1. Understand that black ice is like regular ice. It’s called “black ice” because it tends to look like the rest of the pavement on the road, although in reality, it’s actually clear.
2. Know where to expect black ice. Black ice usually forms just about the freezing point. Sometimes in frigid weather conditions on highways, black ice will form due to the heat of tires on the road coupled with the freezing temperature. Keep an eye on the weather and highway reports.
3. Know when to expect black ice. See the signs of black ice. If you are driving and see cars suddenly swerve for no apparent reason, black ice is a likely cause.
4. Know how to see black ice – sometimes. While black ice is transparent, it can sometimes be seen in the right lighting conditions – if you are looking for it. Black ice almost always forms in very smooth, very glossy sheets. This glossy surface is your indication of potential black ice.
5.Practice driving on slippery surfaces. Find a nice, large, empty parking lot with ice on it. Drive on ice. Practice braking on ice. Understand how your car feels and handles in these conditions.
6. Deal with a black ice encounter. The general rule is to do as little as possible and allow the car to pass over the ice. Do not hit the brakes, and try to keep the steering wheel straight. If you feel the back end of your car sliding left or right, make a very gentle turn of the steering wheel in the same direction.
7. Slow down by de-accelerating. Lift your feet off the accelerator completely and keep your steering wheel fixed in the position it’s in. Slowing down will give you more control and prevent needless damage.
8. If you can, shift into a low gear. Low gears will give you more control.
9. Head for areas of traction. Black ice is virtually invisible, but you may be able to head towards areas of pavement that offer more traction. Such areas of traction may include textured ice, snow-covered areas, spots with sand, etc.
11. If you end up going off the road, try to steer into things that will cause the minimum amount of damage. Ideally, steer into an empty field, a yard, or a fluffy snowbank. Of course, you may not have much choice in the matter, but you can at least try.
12. After the black ice encounter, stay calm. You’re likely to be a bit rattled, but panicking isn’t going to help at any stage. If you must keep driving, do so very, very slowly.
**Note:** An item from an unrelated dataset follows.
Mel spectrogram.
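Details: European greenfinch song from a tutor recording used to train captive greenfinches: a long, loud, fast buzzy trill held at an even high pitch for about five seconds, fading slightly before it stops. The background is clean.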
Alert other drivers that you’re going slowly by flashing your lights at all times.
13. Get off the road as soon as possible. It’s better to wait a while at a rest stop, diner, or even on the side of the road until the road crews can salt and/or sand the roads than to deal with an accident. This will also provide you with a chance to recover your senses and feel less panicked.
14. Prevent or minimize future encounters with black ice. a number one priority, here are some other things to do:
- Travel slowly. Don’t try to speed during icy weather as this will take away any control you might have had on the black ice.
- Don’t tailgate.
- Keep your windshield clear of ice, snow, dirt, and anything else that can prevent you from seeing out of it properly. To get snow and ice off the windshield of your car, you might be tempted to turn on your windshield wipers. It might seem like the wipers and the washer fluid will work, but they don’t. In fact, if you use your windshield wipers to get ice off the windshield, you could ruin them. Use an ice scraper to scrape the ice from the windshield of your car before starting the vehicle.
- Turn your headlights on early in the afternoon to help you see any possible sheen from black ice.
- Check your tire tread. Worn tread causes accidents in any conditions, and will ensure you lack traction when needed on black ice. In addition, consider having snow tires fitted.
- An important thing to remember is to NEVER drive in potentially icy conditions with your cruise control active.
Read More here: http://www.wikihow.com/Drive-on-Black-Ice